**Collected data:**
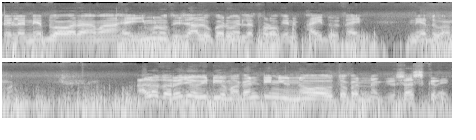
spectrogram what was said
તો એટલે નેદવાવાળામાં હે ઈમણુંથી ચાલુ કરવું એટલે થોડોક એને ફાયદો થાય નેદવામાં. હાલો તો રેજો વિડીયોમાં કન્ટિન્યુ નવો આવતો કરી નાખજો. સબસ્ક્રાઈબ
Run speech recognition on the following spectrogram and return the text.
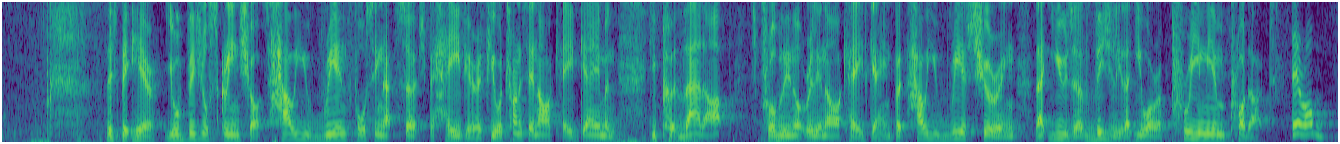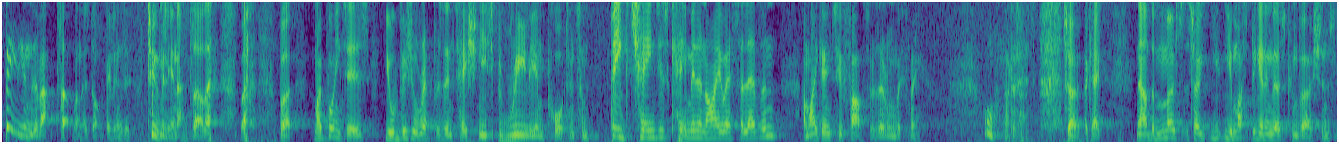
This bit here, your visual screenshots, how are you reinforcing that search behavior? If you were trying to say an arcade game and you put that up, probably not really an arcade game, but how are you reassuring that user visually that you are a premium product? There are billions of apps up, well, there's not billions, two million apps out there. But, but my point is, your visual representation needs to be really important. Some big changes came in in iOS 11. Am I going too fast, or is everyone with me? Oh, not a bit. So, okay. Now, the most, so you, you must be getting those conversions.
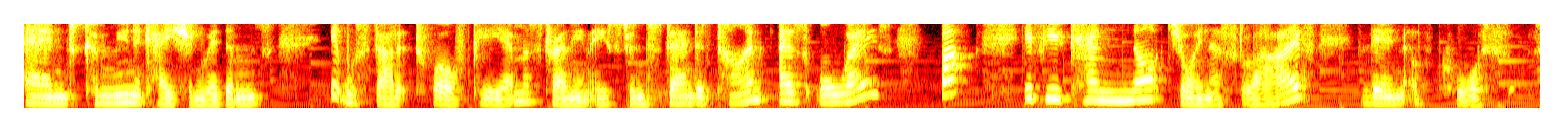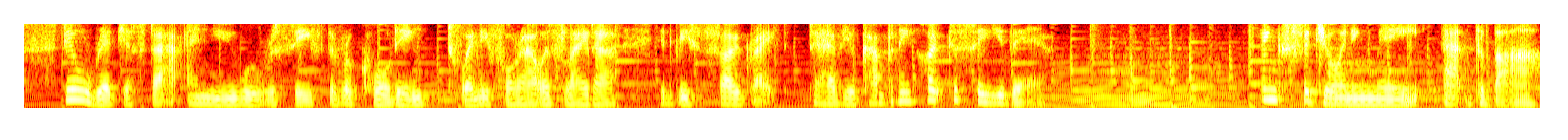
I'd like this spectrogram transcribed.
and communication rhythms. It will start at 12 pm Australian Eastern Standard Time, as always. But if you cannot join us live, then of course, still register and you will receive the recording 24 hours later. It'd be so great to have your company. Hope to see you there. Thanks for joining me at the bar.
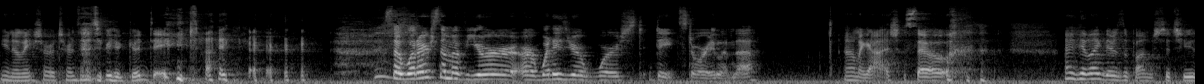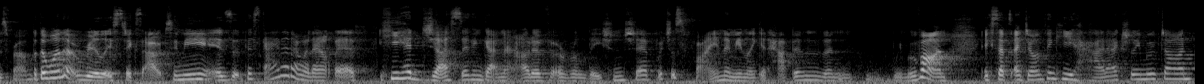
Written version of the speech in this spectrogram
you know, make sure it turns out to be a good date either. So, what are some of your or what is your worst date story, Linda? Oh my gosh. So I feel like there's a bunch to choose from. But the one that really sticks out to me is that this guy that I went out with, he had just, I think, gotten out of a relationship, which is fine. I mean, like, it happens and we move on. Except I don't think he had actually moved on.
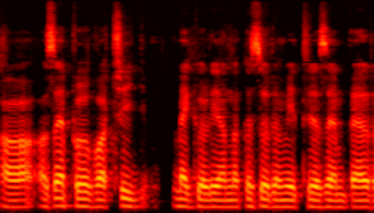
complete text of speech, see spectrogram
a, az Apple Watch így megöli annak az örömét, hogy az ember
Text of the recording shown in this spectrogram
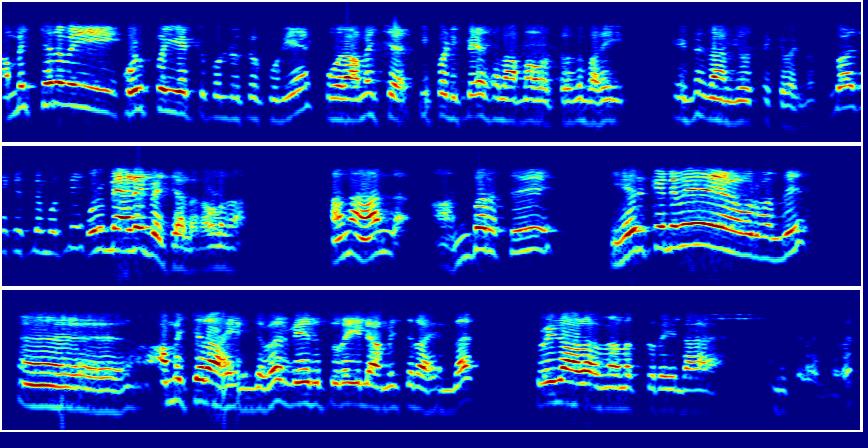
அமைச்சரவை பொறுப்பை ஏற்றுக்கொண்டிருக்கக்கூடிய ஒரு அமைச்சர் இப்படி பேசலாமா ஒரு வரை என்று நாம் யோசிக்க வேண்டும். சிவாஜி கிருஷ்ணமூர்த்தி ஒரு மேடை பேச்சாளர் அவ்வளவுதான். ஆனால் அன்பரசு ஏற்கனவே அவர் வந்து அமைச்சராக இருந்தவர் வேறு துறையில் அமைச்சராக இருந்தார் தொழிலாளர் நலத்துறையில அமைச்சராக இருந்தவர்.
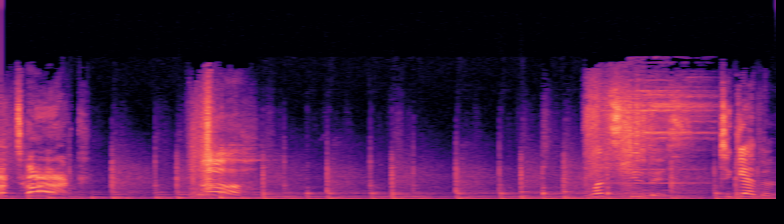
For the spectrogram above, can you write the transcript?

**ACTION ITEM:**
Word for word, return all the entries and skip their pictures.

**WRITTEN REPLY:**
spectrogram what was said
તો એટલે નેદવાવાળામાં હે ઈમણુંથી ચાલુ કરવું એટલે થોડોક એને ફાયદો થાય નેદવામાં. હાલો તો રેજો વિડીયોમાં કન્ટિન્યુ નવો આવતો કરી નાખજો. સબસ્ક્રાઈબ
Run speech recognition on the following spectrogram and return the text.
This bit here, your visual screenshots, how are you reinforcing that search behavior? If you were trying to say an arcade game and you put that up, probably not really an arcade game, but how are you reassuring that user visually that you are a premium product? There are billions of apps up, well, there's not billions, two million apps out there. But, but my point is, your visual representation needs to be really important. Some big changes came in in iOS 11. Am I going too fast, or is everyone with me? Oh, not a bit. So, okay. Now, the most, so you, you must be getting those conversions.
I'd like this spectrogram transcribed.
and communication rhythms. It will start at 12 pm Australian Eastern Standard Time, as always. But if you cannot join us live, then of course, still register and you will receive the recording 24 hours later. It'd be so great to have your company. Hope to see you there. Thanks for joining me at the bar.
Written version of the speech in this spectrogram
you know, make sure it turns out to be a good date either. So, what are some of your or what is your worst date story, Linda? Oh my gosh. So I feel like there's a bunch to choose from. But the one that really sticks out to me is that this guy that I went out with, he had just, I think, gotten out of a relationship, which is fine. I mean, like, it happens and we move on. Except I don't think he had actually moved on.
complete text of speech, see spectrogram
a, az Apple Watch így megöli annak az örömét, hogy az ember
Text of the recording shown in this spectrogram
அமைச்சரவை பொறுப்பை ஏற்றுக்கொண்டிருக்கக்கூடிய ஒரு அமைச்சர் இப்படி பேசலாமா ஒரு வரை என்று நாம் யோசிக்க வேண்டும். சிவாஜி கிருஷ்ணமூர்த்தி ஒரு மேடை பேச்சாளர் அவ்வளவுதான். ஆனால் அன்பரசு ஏற்கனவே அவர் வந்து அமைச்சராக இருந்தவர் வேறு துறையில் அமைச்சராக இருந்தார் தொழிலாளர் நலத்துறையில அமைச்சராக இருந்தவர்.
For the spectrogram above, can you write the transcript?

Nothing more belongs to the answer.